The Balancing Act: Consistency, Change, and Capital
The dichotomy of the experiences of Fortnite and Apex Legends prompts an examination of whether consistency or significant changes are critical to a successful live service game. The question, however, is more complex than it seems. Balancing consistent updates and improvements with moments of significant change can keep players engaged without overwhelming them with continual upheaval. Destiny 2, a game I’ve played for a while, constantly struggles with meeting fan expectations when balancing issues. While the core gameplay remains largely the same, a nerf to one gun or a buff to another can have a massive impact on the player’s perception of the state of the game. Last year was widely referred to as a significant low point for the game - even highly successful live services ebb and flow. But still, they’re doing something right, as Sony just bought the company that runs Destiny 2, Bungie, for $3.6 Billion.

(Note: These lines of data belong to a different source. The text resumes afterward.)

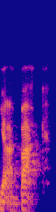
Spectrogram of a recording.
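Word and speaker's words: יבק: The river Jabbok is pronounced Yaabach.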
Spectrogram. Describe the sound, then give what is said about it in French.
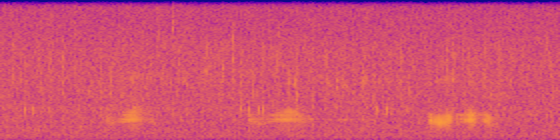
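Three short, nasal croaking calls from frogs out of their ponds in a cedar and fern forest sound at uneven intervals over a steady hiss of falling rain, with no voices present. “Les grenouilles sortent alors de leurs étangs et coassent toute la journée.”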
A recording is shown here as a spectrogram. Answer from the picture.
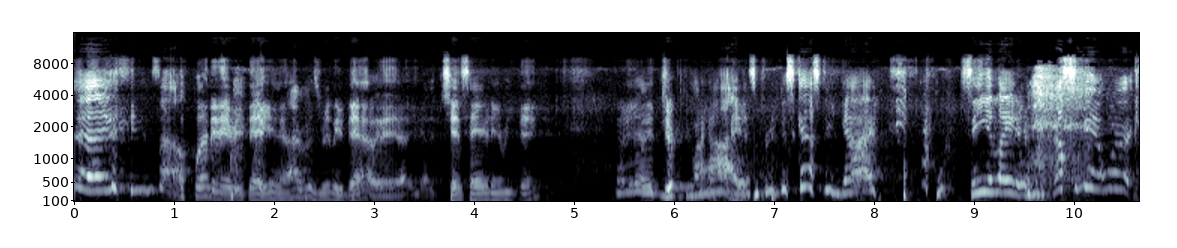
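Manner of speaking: put-on very high, sing-song, swooping rich-kid voice. Speaker quotes what she said about sweat in her eye: little rich-kid voice. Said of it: "that little voice like the rich privileged kids".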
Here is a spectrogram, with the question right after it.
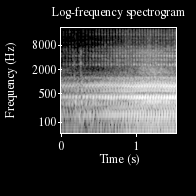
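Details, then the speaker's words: Steady motor hum rising in loudness as the suction machine runs during nasopharyngeal suctioning of an adult patient with airway secretions and low oxygen saturations; suction set to 120. "feel the resistance so withdraw 1 cenm and apply suction as I come out"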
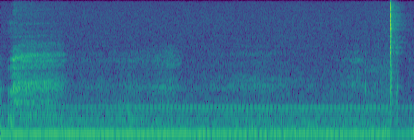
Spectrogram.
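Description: A steady low hum with a fainter, higher steady tone above it, and a single sharp click just before the end.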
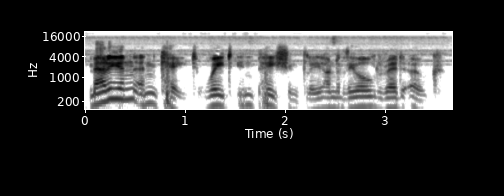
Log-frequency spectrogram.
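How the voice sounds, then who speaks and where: A man's voice: medium pitch, very animated, moderate pace, sharp tone, slight background noise, rough recording. A man narrating a radio play as a wry storyteller, in scripted style. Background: faint music.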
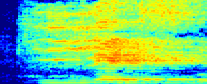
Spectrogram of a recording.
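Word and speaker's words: chelate: सिलेलेटिंग्स लिगण्ड कहते हैं किलेक्स बोलते हैं उसको सी एच से उच्चारण होता ही है क से होता है किले ये बार-बार पूछता है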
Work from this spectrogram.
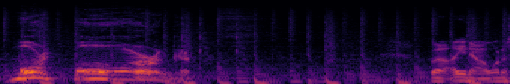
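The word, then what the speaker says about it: Mörk Borg: Hamsonator is pronounced Mortborg, but you know, I want to save my voice.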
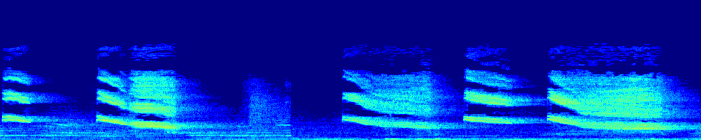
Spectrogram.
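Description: A female green-winged saltator gives four harsh, buzzy, downslurred squeals about a second apart, each sweeping from high to mid pitch, to solicit mating.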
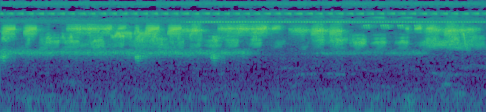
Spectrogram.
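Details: Jungle frog chorus from Bali, a busy, rapidly repeating rattle of overlapping chirps that barely pauses, accompanied by a steady thin tone and a faint constant high hiss.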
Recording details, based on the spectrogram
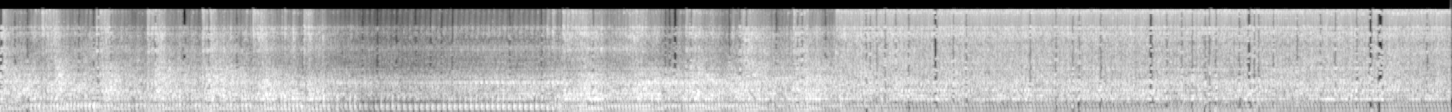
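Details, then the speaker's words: Honda-engine pressure washer after carburetor cleaning, at full throttle with the choke fully off: a strong, even small-engine drone with no misses or surging. It runs normally. "Okay now we'll note that our choke is now completely off and she's running smooth"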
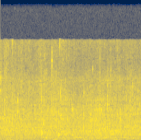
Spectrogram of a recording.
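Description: River water flowing near Leavenworth makes a steady, soft rushing wash that stays faint and even throughout, with no voices and only a couple of tiny clicks.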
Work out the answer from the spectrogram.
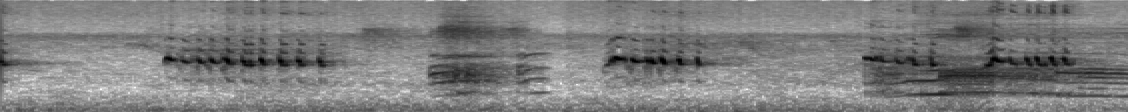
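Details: Calling to attract a male, a female yellow-vented bulbul in breeding condition gives fast trilled chatter phrases, one long and one shorter, mixed with a harsher burst and a tangle of other notes, over low background noise.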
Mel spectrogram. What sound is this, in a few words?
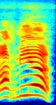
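voice german infantry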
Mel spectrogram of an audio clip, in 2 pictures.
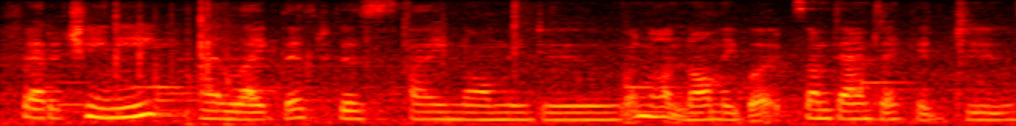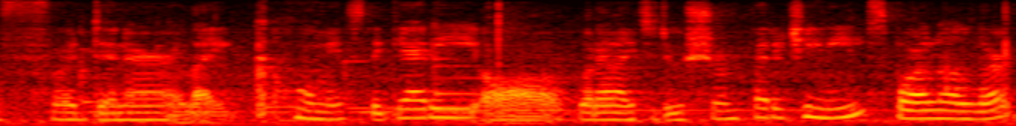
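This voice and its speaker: A woman's voice: medium pitch, low-quality recording. A woman vlogger talking informally through her shopping, thinking aloud with little asides. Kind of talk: casual grocery haul chat over close-ups. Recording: music under the voice. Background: background music.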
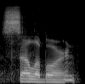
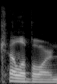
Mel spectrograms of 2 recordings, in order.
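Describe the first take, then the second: First: It begins with a soft S sound. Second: It begins with a hard K sound. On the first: The speaker calls it wrong. "not Celeborn" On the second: The speaker calls it right. "Going with the proper Tolkien pronunciation"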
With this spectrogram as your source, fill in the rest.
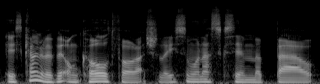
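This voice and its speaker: Fast and clean-toned, this man's voice is fairly low in pitch. He hosts a livestream from Manchester, UK, chatting casually during gameplay while hesitantly musing aloud to himself.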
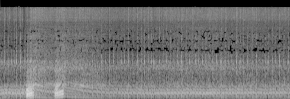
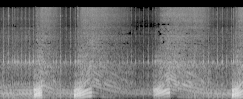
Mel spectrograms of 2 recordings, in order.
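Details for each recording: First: Poulan chainsaw started after storage once old fuel was drained from tank, lines and carb and fresh mix added: never settles to slow idle, keeps buzzing fast so the chain keeps moving; idle speed too high. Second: Poulan chainsaw two-stroke after chain tension and light sharpening: crisp snarl rising cleanly with each trigger squeeze, pulling steadily through the cut and dropping back evenly; running and cutting properly.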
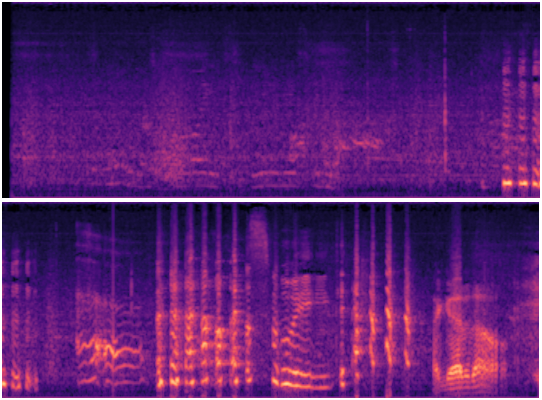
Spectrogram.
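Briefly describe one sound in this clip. A woman coos and talks playfully to a baby up close.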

Then there is the matter of capital. Call of Duty, which attempts to straddle the line between annual full-price releases and a live service model, may be outmoded in an industry where free-to-play games can garner billions in revenue. Yet, they also find their audience constantly placing among the top 5 on bestseller lists on release and currently sitting as the 7th most played game on Steam, as of the time of writing. Looking at their model, one can’t help but raise questions about the future of premium, yearly releases in an increasingly live service-dominated market. Does Call of Duty even have an incentive to reevaluate its release model, despite audience criticisms, when sales numbers and player engagement are so high?
The Future of Live Service Games: Adapt or Perish
As 2023 unfolds, the live service game market’s notoriously tricky barriers to entry and sustainment stand as firm as ever. Breakthroughs and pitfalls will continue to shape the industry landscape, emphasizing the need for strategic evolution and keen player engagement. In this high-stakes market, games that master the delicate balance between player engagement, non-predatory spending, and an appealing, evolving game world will thrive. Those that don’t risk falling by the wayside. This is the constant, unforgiving rhythm of live service games - adapt or perish.
Looking at releases to come, one thing is clear: the live service model, in all its complexity and dynamism, isn’t going anywhere. Studios will continue trying to get a piece of this highly lucrative pie, vying to keep players returning for years. Players claim to be growing tired of these models, but the numbers don’t lie, and people continue to buy. This doesn’t mean a live service’s success is a shoo-in, and newer titles like Diablo IV could fall victim to the court of public opinion with shocking rapidity. Does the format need to change for success to continue pulling in massive numbers? Only time will tell. Will new games rise to the challenge and adapt, or will they succumb to the ever-shifting tides of live service gaming?